If every person could transfer their valuable assets out of their name before filing for bankruptcy, then few people would pay their debts, everyone would file for bankruptcy, and our economic system would collapse.
Obviously, we have laws to prevent this very type of conduct. If a debtor makes a transfer with the intent to hinder, delay, or defraud creditors, the bankruptcy trustee has the power to set the transfer aside.
Even if the debtor does not have this intent, If the debtor transfers a valuable asset prior to filing bankruptcy and does not receive reasonable value in return, then the transfer is called a “fraudulent transfer,” and the trustee can sue the person who received the asset to bring it back into the bankruptcy estate, so that all creditors can share in its value. In order for the trustee to be able to do this, the debtor must also be insolvent at the time of transfer.
One part of the bankruptcy petition requires the debtor to indicate whether he or she made any recent transfers of valuable assets.

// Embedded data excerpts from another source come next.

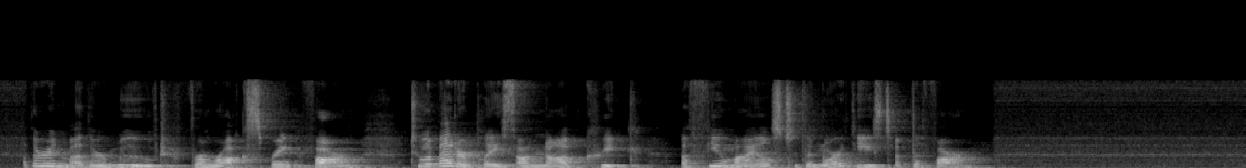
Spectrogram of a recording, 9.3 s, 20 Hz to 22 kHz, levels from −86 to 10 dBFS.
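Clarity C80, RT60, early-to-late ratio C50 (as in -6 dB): 15.0 dB, 0.65 s, 12.0 dB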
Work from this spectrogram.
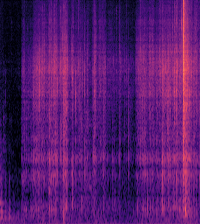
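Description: Knife cutting open a plastic bubble mailer, heard as close, quiet crinkling and scratchy tearing of the packaging, with a brief sharp crackle near the end.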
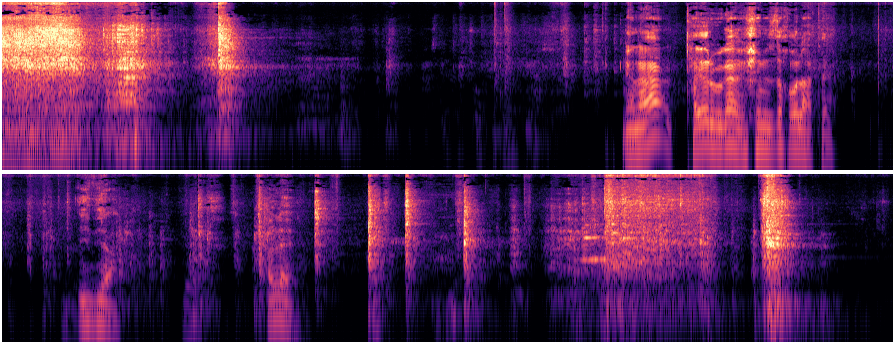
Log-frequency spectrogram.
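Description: A block-making machine clanks and rattles.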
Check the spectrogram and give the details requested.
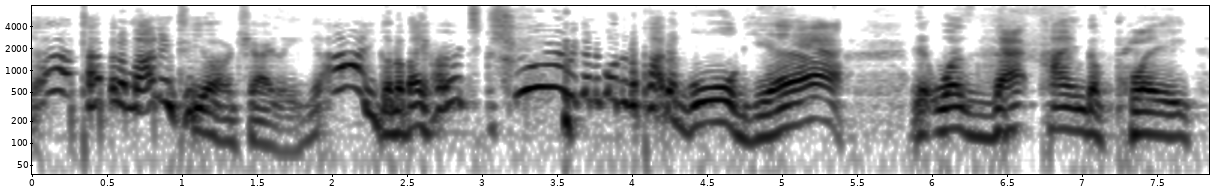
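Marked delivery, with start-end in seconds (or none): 0.0-4.7 high hammed-up Irish brogue; a cheesy leprechaun Irish accent; mock Irish accent. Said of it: "the luck of the Irish".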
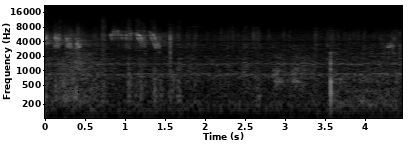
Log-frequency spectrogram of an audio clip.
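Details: Green-tailed towhee filmed in Texas or New Mexico, a sparrow that forages in brush: short high chips, then a thin, high, drawn-out note of about half a second ending in a downward slur, over rustling and faint steady hum.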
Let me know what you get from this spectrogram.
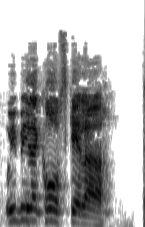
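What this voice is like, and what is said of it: Bad put-on Jamaican accent. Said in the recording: “Bad Jamaican accents? ... Racially insensitive Corpse Killer accents.”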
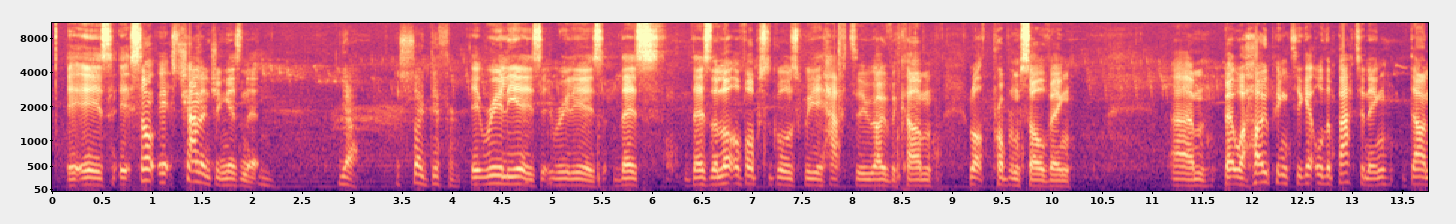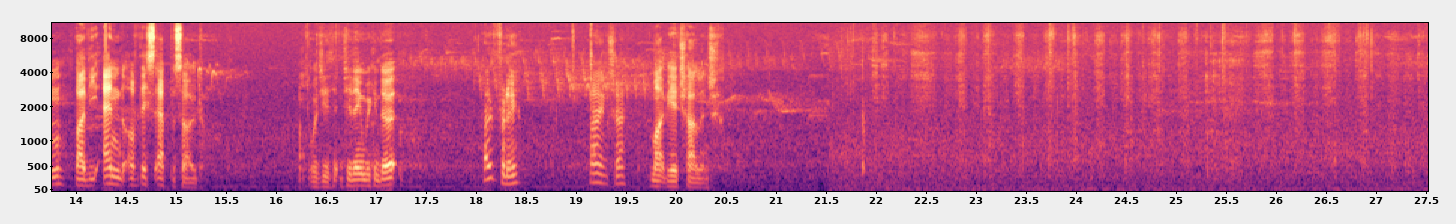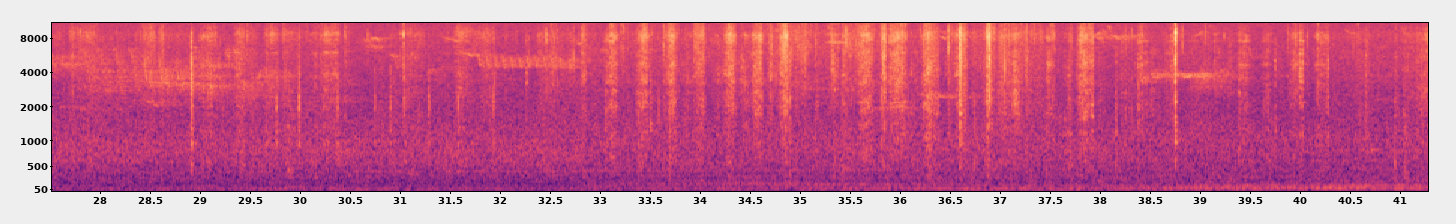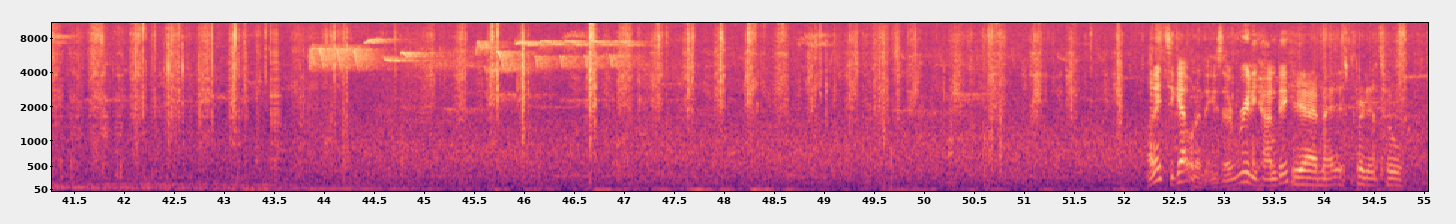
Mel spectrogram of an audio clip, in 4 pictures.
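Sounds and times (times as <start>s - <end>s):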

In addition, Long Island bankruptcy trustees routinely ask about such transfers and always ask about real estate that the debtor may have sold or transferred in the prior six to ten years.
If the bankruptcy court determines that a debtor made a fraudulent transfer with the intent to avoid paying creditors, then it might also determine that the debtor should not be entitled to receive a discharge, which means that there is no protection from creditors.
Thus, transferring valuable assets prior to filing should not be done without first speaking to a qualified Long Island bankruptcy attorney.
Debtors who have valuable assets do have options. One is to consider pre-bankruptcy planning, which involves turning non-exempt assets into exempt assets. Another option is to consider filing for Chapter 13 bankruptcy.